In light of this discussion, then, I think it’s important to distinguish identity-based, anti-oppressive organizing frameworks from single-issue organizing. While the former is certainly at risk of slipping into with the latter, it doesn’t have to. Audre Lorde, a Black feminist writer and one of few unofficial founders of an intersectional approach, famously stated: “there is no such thing as a single-issue struggle because we do not live single-issue lives.” An integral part of anti-oppressive politics is, then, the relational and co-constitutive nature of different structures of oppression and therefore their inseparability from each other. In this conception, movements and counter-institutions built upon anti-oppressive politics can be both broad and sustained in the fight for a better world.
Confronting Injustice is an easy-reading critique of a form of activism that is certainly on the rise. I think of it every time I see an ad on the TTC telling me the single greatest act I can take to fight climate change is to become a vegan, or how this Christmas in lieu of a gift I should buy a mango tree in a nameless African country. It covers a wide array different issues that must be critically engaged with, not all of which I was able to touch upon here. It is also largely reluctant to wade into more academic debates concerning identity politics, the new(est) forms of social movements, or questions of strategy; which is both a strength and weakness of the book. Ultimately, what Muhammad has given us is a critical platform from which to engage in many more discussions about how we can best confront injustice.
1. Muhammad, Umair. 2015. Confronting Injustice: Social Activism in the Age of Individualism. (Chicago: Haymarket Books). p. 19.
2. ibid. p. 15.
3. ibid. pp. 23, 132.
4. ibid. p. 109.
5. The Coming Insurrection. p. 78.
6. Confronting Injustice. p. 103.
7. ibid. p. 152.
8. ibid. p. 165

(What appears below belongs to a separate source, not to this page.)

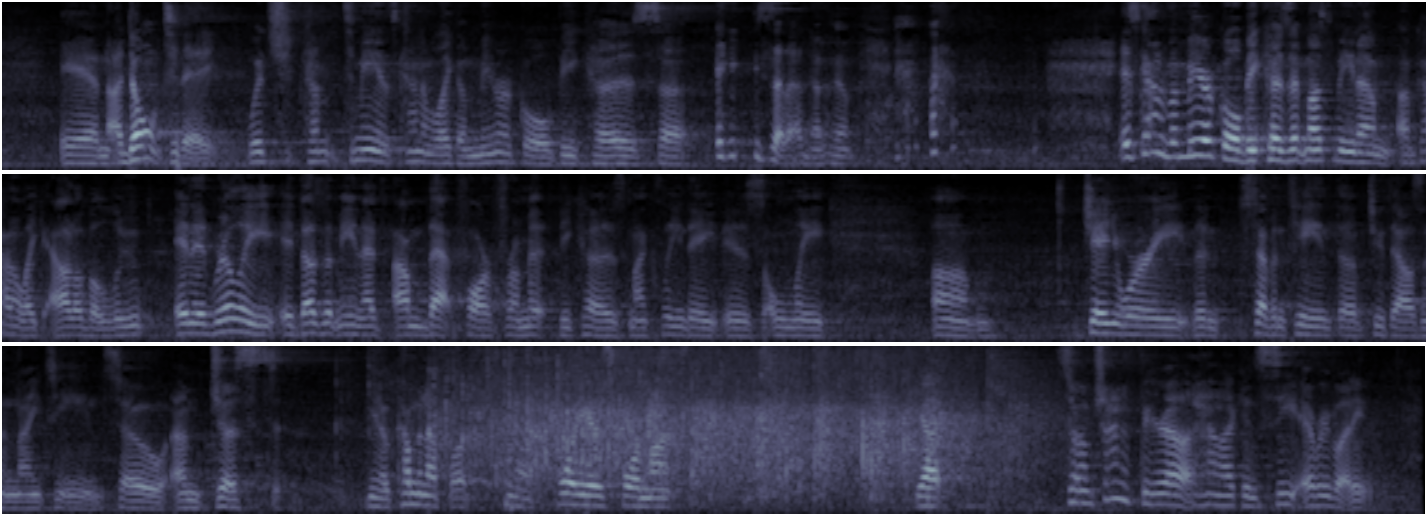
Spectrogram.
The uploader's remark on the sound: Live at Henrico East Jail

10. ibid. p. 144.
11. ibid. p. 165.
12. ibid. p. 158.
13. ibid. p. 151.
14. Dixon, Chris. 2015. Another Politics: Talking Across Today’s Transformational Movements. University of California Press: Oakland.

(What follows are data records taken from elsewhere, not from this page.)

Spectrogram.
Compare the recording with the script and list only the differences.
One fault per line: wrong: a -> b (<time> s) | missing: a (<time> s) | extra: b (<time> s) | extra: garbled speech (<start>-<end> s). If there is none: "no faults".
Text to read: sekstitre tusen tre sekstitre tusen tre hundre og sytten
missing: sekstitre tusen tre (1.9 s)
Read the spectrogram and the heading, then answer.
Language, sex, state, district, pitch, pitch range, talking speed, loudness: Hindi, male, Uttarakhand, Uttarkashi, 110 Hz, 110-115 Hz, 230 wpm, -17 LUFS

15. Muhammad limits his engagement with anti-oppressive and identity-based politics to a single book written by the popular Black feminist bell hooks. While he is certainly correct in acknowledging her widespread canonization amongst activists and academics alike, and while I do agree some of her work requires serious critical engagement, I believe such a selective and narrow engagement presents methodological concerns and does not contribute to an ultimately useful dialogue on such a politics’ merits and shortcomings.
16. Lorde, Audra. 2007. Sister Outsider. Crossing Press: Berkeley